Exactly reproduce each entry, leaving out nothing.
┌──
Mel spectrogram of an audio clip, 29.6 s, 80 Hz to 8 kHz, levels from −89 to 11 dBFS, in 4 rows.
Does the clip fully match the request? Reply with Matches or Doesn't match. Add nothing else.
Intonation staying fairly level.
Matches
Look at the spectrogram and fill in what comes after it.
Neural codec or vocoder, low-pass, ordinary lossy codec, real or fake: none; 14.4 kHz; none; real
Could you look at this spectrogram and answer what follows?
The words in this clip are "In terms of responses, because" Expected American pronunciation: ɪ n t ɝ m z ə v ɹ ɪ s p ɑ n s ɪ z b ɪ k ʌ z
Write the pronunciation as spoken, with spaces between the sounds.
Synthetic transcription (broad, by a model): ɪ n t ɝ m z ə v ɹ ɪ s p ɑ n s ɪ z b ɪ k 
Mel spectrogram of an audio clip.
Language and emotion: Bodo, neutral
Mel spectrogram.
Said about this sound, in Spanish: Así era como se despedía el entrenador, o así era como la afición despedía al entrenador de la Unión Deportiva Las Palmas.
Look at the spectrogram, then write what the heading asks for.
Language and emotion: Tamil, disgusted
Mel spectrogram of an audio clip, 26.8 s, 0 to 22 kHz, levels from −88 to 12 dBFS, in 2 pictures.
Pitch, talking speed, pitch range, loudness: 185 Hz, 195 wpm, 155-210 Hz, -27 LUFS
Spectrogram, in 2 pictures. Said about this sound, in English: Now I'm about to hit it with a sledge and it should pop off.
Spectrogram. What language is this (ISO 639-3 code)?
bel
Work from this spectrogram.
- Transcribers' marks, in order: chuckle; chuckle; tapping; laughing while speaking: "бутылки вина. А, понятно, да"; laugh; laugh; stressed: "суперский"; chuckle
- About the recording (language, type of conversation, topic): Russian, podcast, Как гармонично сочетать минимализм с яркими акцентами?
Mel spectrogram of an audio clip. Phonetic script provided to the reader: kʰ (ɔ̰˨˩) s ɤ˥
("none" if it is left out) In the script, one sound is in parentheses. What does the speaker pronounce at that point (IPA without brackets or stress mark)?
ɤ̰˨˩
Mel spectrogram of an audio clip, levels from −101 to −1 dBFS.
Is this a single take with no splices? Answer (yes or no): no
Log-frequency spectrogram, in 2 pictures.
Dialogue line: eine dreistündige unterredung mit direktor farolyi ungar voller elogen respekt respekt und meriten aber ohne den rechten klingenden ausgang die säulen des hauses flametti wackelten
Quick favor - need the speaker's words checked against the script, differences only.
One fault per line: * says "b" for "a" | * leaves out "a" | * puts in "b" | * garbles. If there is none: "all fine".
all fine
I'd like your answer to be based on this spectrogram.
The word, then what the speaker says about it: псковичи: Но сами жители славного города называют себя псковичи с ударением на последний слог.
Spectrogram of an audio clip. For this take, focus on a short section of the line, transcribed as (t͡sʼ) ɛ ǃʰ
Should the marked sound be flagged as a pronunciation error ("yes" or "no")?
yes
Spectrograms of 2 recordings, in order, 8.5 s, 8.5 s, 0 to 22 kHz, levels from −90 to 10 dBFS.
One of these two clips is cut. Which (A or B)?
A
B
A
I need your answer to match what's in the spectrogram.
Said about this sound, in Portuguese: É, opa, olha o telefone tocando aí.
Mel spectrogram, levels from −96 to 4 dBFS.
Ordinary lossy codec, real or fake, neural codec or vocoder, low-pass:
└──
Result below
Mel spectrogram of an audio clip, 29.6 s, 80 Hz to 8 kHz, levels from −89 to 11 dBFS, in 4 rows.
Does the clip fully match the request? Reply with Matches or Doesn't match. Add nothing else.
Intonation staying fairly level.
Matches
Look at the spectrogram and fill in what comes after it.
Neural codec or vocoder, low-pass, ordinary lossy codec, real or fake: none; 14.4 kHz; none; real
Could you look at this spectrogram and answer what follows?
The words in this clip are "In terms of responses, because" Expected American pronunciation: ɪ n t ɝ m z ə v ɹ ɪ s p ɑ n s ɪ z b ɪ k ʌ z
Write the pronunciation as spoken, with spaces between the sounds.
Synthetic transcription (broad, by a model): ɪ n t ɝ m z ə v ɹ ɪ s p ɑ n s ɪ z b ɪ k 
Mel spectrogram of an audio clip.
Language and emotion: Bodo, neutral
Mel spectrogram.
Said about this sound, in Spanish: Así era como se despedía el entrenador, o así era como la afición despedía al entrenador de la Unión Deportiva Las Palmas.
Look at the spectrogram, then write what the heading asks for.
Language and emotion: Tamil, disgusted
Mel spectrogram of an audio clip, 26.8 s, 0 to 22 kHz, levels from −88 to 12 dBFS, in 2 pictures.
Pitch, talking speed, pitch range, loudness: 185 Hz, 195 wpm, 155-210 Hz, -27 LUFS
Spectrogram, in 2 pictures. Said about this sound, in English: Now I'm about to hit it with a sledge and it should pop off.
Spectrogram. What language is this (ISO 639-3 code)?
bel
Work from this spectrogram.
- Transcribers' marks, in order: chuckle; chuckle; tapping; laughing while speaking: "бутылки вина. А, понятно, да"; laugh; laugh; stressed: "суперский"; chuckle
- About the recording (language, type of conversation, topic): Russian, podcast, Как гармонично сочетать минимализм с яркими акцентами?
Mel spectrogram of an audio clip. Phonetic script provided to the reader: kʰ (ɔ̰˨˩) s ɤ˥
("none" if it is left out) In the script, one sound is in parentheses. What does the speaker pronounce at that point (IPA without brackets or stress mark)?
ɤ̰˨˩
Mel spectrogram of an audio clip, levels from −101 to −1 dBFS.
Is this a single take with no splices? Answer (yes or no): no
Log-frequency spectrogram, in 2 pictures.
Dialogue line: eine dreistündige unterredung mit direktor farolyi ungar voller elogen respekt respekt und meriten aber ohne den rechten klingenden ausgang die säulen des hauses flametti wackelten
Quick favor - need the speaker's words checked against the script, differences only.
One fault per line: * says "b" for "a" | * leaves out "a" | * puts in "b" | * garbles. If there is none: "all fine".
all fine
I'd like your answer to be based on this spectrogram.
The word, then what the speaker says about it: псковичи: Но сами жители славного города называют себя псковичи с ударением на последний слог.
Spectrogram of an audio clip. For this take, focus on a short section of the line, transcribed as (t͡sʼ) ɛ ǃʰ
Should the marked sound be flagged as a pronunciation error ("yes" or "no")?
yes
Spectrograms of 2 recordings, in order, 8.5 s, 8.5 s, 0 to 22 kHz, levels from −90 to 10 dBFS.
One of these two clips is cut. Which (A or B)?
A
B
A
I need your answer to match what's in the spectrogram.
Said about this sound, in Portuguese: É, opa, olha o telefone tocando aí.
Mel spectrogram, levels from −96 to 4 dBFS.
Ordinary lossy codec, real or fake, neural codec or vocoder, low-pass:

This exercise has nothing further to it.